February is Black History month and this is a great time for kids to learn more about African culture. African culture has impacted American music, food, language and culture in many ways. Play Mbube Mbube, Kudoda or Sae Sae Brae Wah, traditional African games that are still played today.
This word is pronounced “Mboo-bay” and it means lion in Zulu. This game is played with a group of at least 5 or 6, more is better. Two players are blindfolded and stand in an open area so they are not close to each other. One person is the lion and the other person is the antelope. The object of the game is for the lion to catch the antelope. The lion knows they are getting close to the antelope because as they get closer the other players shout Mbube louder and faster. The farther the antelope gets away from the lion the quieter they shout. The lion gets to try to capture the antelope for a specific amount of time, usually 1 minute and then two other players take a turn. Keep playing until everyone has had a turn as both the lion and the antelope.

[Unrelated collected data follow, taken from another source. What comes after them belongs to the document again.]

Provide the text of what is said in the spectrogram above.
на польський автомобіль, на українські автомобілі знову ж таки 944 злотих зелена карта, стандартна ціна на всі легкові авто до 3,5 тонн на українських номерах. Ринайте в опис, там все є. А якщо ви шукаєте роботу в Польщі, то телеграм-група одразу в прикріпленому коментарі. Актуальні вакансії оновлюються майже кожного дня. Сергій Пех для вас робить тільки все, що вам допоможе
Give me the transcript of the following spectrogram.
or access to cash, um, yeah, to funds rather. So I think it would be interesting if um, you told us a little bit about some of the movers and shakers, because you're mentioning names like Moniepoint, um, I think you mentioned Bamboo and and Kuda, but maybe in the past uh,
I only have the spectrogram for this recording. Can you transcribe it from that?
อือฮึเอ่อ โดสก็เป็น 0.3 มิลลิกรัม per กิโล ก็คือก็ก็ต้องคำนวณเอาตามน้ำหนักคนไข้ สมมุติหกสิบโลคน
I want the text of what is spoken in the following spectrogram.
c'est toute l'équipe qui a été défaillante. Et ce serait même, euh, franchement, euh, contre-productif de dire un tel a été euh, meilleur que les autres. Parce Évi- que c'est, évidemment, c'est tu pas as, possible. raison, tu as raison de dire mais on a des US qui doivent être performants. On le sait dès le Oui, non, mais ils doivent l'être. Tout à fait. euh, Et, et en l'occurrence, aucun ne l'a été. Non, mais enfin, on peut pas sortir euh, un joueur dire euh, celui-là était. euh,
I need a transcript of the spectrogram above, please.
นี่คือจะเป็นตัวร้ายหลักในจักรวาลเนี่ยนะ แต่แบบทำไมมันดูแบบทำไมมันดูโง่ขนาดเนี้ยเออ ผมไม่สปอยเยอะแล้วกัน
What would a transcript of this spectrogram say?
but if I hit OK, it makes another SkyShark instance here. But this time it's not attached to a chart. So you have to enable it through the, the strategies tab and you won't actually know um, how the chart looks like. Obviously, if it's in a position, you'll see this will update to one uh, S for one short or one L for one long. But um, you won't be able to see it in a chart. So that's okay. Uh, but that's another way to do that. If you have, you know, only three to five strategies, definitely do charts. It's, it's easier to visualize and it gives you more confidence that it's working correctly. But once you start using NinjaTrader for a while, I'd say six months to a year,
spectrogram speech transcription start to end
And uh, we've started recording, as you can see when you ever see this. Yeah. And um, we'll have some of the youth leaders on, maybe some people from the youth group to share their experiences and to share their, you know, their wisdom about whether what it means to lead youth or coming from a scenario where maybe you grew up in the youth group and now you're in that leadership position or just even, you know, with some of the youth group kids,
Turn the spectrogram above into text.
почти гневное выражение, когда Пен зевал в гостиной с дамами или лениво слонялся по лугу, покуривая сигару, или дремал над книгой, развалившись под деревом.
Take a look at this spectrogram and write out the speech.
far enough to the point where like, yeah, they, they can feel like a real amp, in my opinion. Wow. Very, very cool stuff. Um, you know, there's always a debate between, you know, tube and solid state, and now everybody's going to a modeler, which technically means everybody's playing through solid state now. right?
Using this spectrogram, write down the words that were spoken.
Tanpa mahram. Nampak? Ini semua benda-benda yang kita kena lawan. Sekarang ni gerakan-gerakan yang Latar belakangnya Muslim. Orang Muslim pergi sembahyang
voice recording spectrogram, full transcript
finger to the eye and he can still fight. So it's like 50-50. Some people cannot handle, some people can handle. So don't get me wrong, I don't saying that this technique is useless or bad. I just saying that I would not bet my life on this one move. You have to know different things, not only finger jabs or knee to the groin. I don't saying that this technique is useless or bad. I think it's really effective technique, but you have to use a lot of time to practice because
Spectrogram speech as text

Kudoda is traditionally played with a bowl of marbles, but a bowl filled with any set of small objects can be used. The players sit in a circle with the bowl in the middle. The first player throws a small object up into the air in such a way that they will be able to easily catch it. While the object is in the air the other players run to the middle of the circle and grab a handful of marbles from the bowl. They must be back in place before the object is caught. If they are not back in their place they must return their marbles to the bowl. The next person in the circle throws the object up and catches it. This process is repeated until all of the items are removed from the bowl. When the last item is removed everyone counts how many they have. The person who has the most marbles wins.
SAE’ SAE’ BRAE WAH

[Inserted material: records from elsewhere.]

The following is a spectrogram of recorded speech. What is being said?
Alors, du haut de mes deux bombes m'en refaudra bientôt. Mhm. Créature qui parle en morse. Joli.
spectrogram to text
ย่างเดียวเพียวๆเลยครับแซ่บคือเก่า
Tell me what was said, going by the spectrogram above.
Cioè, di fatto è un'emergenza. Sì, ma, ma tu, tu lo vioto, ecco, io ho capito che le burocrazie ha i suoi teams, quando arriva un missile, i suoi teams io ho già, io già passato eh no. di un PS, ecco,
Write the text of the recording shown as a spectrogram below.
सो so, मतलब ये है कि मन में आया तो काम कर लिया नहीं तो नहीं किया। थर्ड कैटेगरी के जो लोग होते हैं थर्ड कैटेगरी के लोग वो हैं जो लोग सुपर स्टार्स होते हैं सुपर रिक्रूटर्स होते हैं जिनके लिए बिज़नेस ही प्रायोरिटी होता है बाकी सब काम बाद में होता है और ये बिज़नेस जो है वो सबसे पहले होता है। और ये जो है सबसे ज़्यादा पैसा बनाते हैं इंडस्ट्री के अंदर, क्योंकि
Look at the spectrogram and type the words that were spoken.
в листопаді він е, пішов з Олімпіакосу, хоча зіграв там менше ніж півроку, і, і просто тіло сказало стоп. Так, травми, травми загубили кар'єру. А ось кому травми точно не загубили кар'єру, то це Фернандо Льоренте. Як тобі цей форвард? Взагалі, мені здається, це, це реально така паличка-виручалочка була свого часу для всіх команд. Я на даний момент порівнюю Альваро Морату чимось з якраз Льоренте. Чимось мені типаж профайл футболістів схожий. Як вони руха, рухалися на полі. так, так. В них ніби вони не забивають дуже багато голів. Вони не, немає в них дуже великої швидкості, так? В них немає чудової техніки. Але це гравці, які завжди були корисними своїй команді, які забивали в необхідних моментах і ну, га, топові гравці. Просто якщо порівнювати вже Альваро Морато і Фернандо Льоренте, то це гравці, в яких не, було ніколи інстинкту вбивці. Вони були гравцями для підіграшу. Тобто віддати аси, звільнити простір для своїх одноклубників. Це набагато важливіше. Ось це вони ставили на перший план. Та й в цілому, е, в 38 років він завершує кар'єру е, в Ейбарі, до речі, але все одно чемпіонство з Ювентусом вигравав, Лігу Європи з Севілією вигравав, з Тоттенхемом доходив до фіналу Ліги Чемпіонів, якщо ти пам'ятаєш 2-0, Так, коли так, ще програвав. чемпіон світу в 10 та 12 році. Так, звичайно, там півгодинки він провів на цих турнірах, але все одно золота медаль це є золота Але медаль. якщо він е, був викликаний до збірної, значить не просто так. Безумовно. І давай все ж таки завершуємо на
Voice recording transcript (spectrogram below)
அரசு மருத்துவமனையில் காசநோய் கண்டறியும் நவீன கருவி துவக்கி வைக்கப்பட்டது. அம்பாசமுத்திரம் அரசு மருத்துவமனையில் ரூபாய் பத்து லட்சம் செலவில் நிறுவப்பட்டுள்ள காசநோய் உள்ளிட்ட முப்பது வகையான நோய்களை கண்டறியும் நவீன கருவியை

This is a fun game that traditionaly requires a stick for each player but any object will work. The kids all sit in a circle and place their stick in front of them. Everyone needs to learn to say the phrase “Sae Saw Brae Wah Adesha” which sounds like ‘sa, sa, bray wah ah deesha’. Once all the players have learned to say this phrase the game begins. Everyone repeats the phrase out loud and passes their stick to the left at the same time. A stick is passed properly by picking it up and placing it on the ground in front of the person to the left. The speed of the phrase and the passing of the stick increases as the game progresses until someone does not pass the stick correctly. That player is out of the game. Resume playing and continue the process until only one person is left in the game.

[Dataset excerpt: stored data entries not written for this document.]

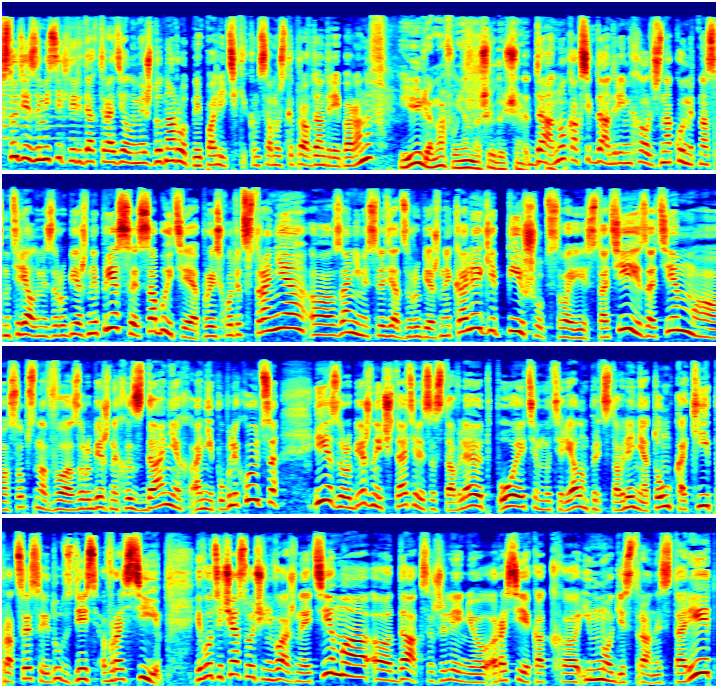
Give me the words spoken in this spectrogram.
В студии заместитель редактора отдела международной политики «Комсомольской правды» Андрей Баранов. И Елена Фонин, наша ведущая. Да, ну, как всегда, Андрей Михайлович знакомит нас с материалами зарубежной прессы. События происходят в стране, а, за ними следят зарубежные коллеги, пишут свои статьи, и затем, а, собственно, в зарубежных изданиях они публикуются, и зарубежные читатели составляют по этим материалам представление о том, какие процессы идут здесь, в России. И вот сейчас очень важная тема. А, да, к сожалению, Россия, как и многие страны, стареет,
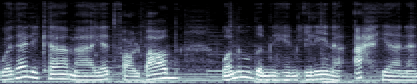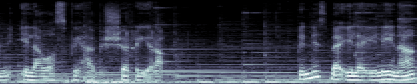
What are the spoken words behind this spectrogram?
وذلك ما يدفع البعض ومن ضمنهم إلينا أحيانا إلى وصفها بالشريرة. بالنسبة إلى إلينا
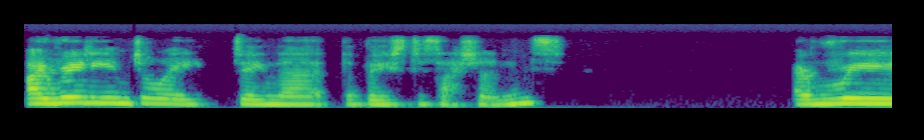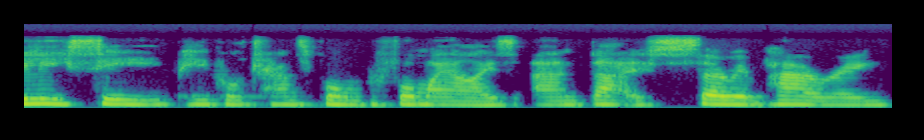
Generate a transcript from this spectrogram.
I really enjoy doing the the booster sessions. I really see people transform before my eyes, and that is so empowering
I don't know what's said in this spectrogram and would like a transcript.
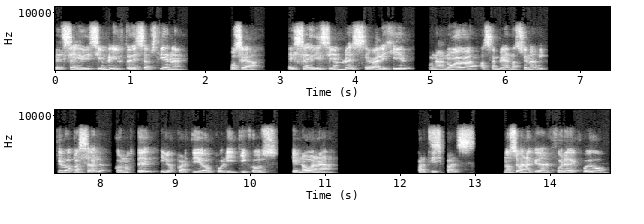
del 6 de diciembre y ustedes se abstienen? O sea, el 6 de diciembre se va a elegir una nueva Asamblea Nacional. ¿Qué va a pasar con usted y los partidos políticos que no van a participar? ¿No se van a quedar fuera de juego?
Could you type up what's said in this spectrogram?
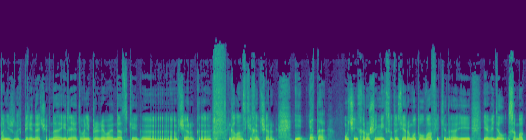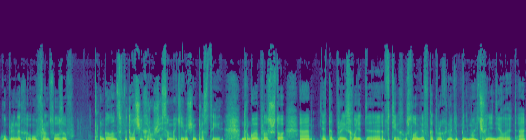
пониженных передачах, да, и для этого они проливают датские э, овчарок, голландских овчарок. И это очень хороший микс. То есть я работал в Африке, да, и я видел собак, купленных у французов, у голландцев это очень хорошие собаки и очень простые. Другой вопрос, что э, это происходит э, в тех условиях, в которых люди понимают, что они делают. А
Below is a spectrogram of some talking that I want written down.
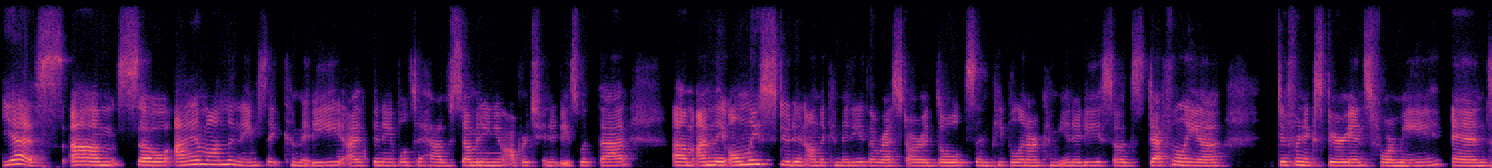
Yes, um, so I am on the namesake committee. I've been able to have so many new opportunities with that. Um, I'm the only student on the committee. The rest are adults and people in our community. So it's definitely a different experience for me. And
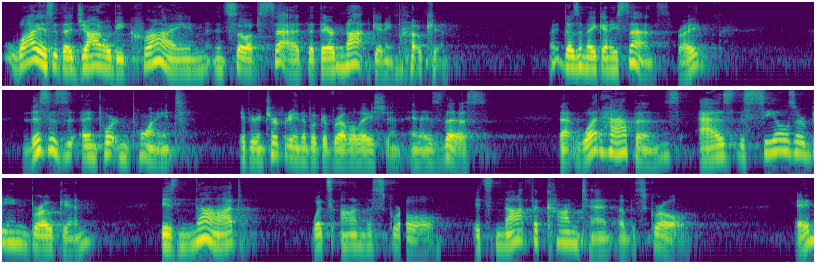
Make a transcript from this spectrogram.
why is it that John would be crying and so upset that they're not getting broken? It doesn't make any sense, right? This is an important point if you're interpreting the book of Revelation, and is this that what happens as the seals are being broken is not what's on the scroll. It's not the content of the scroll. Okay?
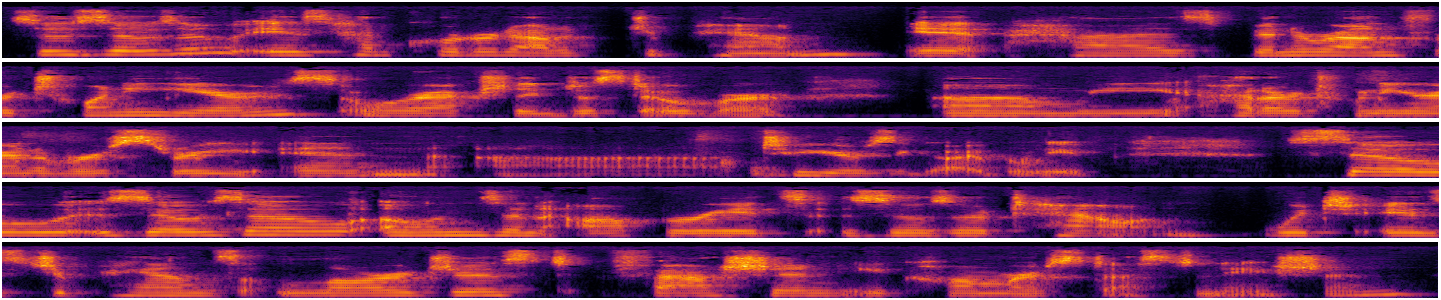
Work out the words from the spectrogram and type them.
So Zozo is headquartered out of Japan. It has been around for 20 years, or actually just over. Um, we had our 20 year anniversary in uh, two years ago, I believe. So Zozo owns and operates Zozo Town, which is Japan's largest fashion e-commerce destination.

These are just three examples of games for kids that originated in Africa. They are fun to play and a great way to teach kids about another culture.